On the Other Side of the Magpie by Hannah Lee

 Winner of the 2023 Birdhouse Prize!

Hannah Lee is a NYC based Korean-American poet who processes her world through poetry. She is a graduate from the CUNY Queens College MFA program, and was an editor at Armstrong Literary. Her work has been featured in Encounters Magazine.


The botanical garden in my neighborhood is free 
until April. A frigid Sunday morning and a bad 

NCIS episode later, we find ourselves walking 
through grass peeking through patches of melting 

snow, and the bare gnarled branches reach not for light,
but warmth. My mother sits to rest and I can’t help 

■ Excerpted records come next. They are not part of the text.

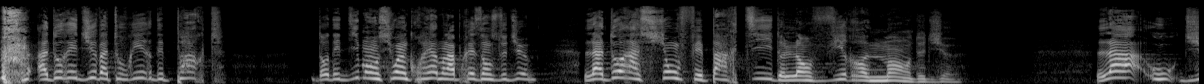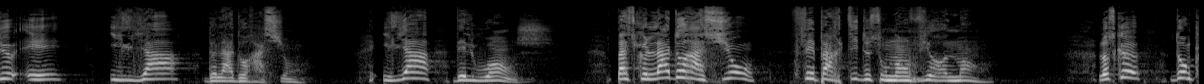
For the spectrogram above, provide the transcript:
Adorer Dieu va t'ouvrir des portes dans des dimensions incroyables dans la présence de Dieu. L'adoration fait partie de l'environnement de Dieu. Là où Dieu est, il y a de l'adoration. Il y a des louanges. Parce que l'adoration, fait partie de son environnement. Lorsque donc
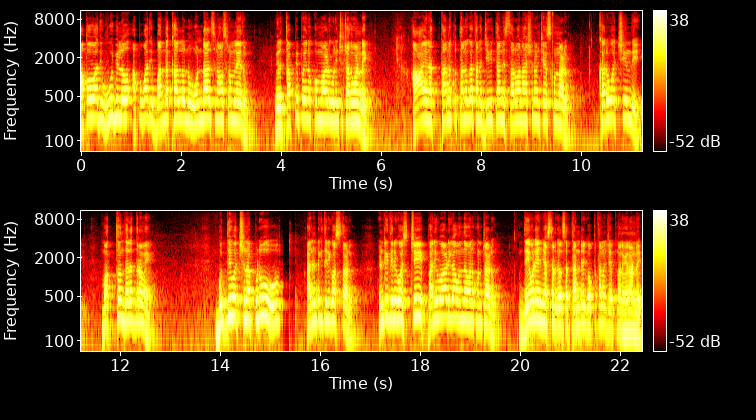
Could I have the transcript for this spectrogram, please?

but see the same patches of snow, as if melting through 
her hair, streaking past the past. And the past is here, 

I can see it in her eyes as she looks up to those same gnarled 
fingers reaching for warmth like her own. 

She has been complaining about the cold as of late. 
I can’t remember when she started aching and walking

slowly, I can’t help it. I’ll pull a muscle now.
We walk down the streets trying to buy soy milk and warm 

roasted sweet potatoes. I want to see what she sees 
in those trees that line the park. The bare trees with 

a sole bird perched atop. She mentions the bird to me. 
she wonders about it, not aloud, but I hear. 

The other birds fly about and flitter 
towards the ground in groups, playing, eating, living 

their small bird lives. I envy these birds 
that know more about her thoughts than I.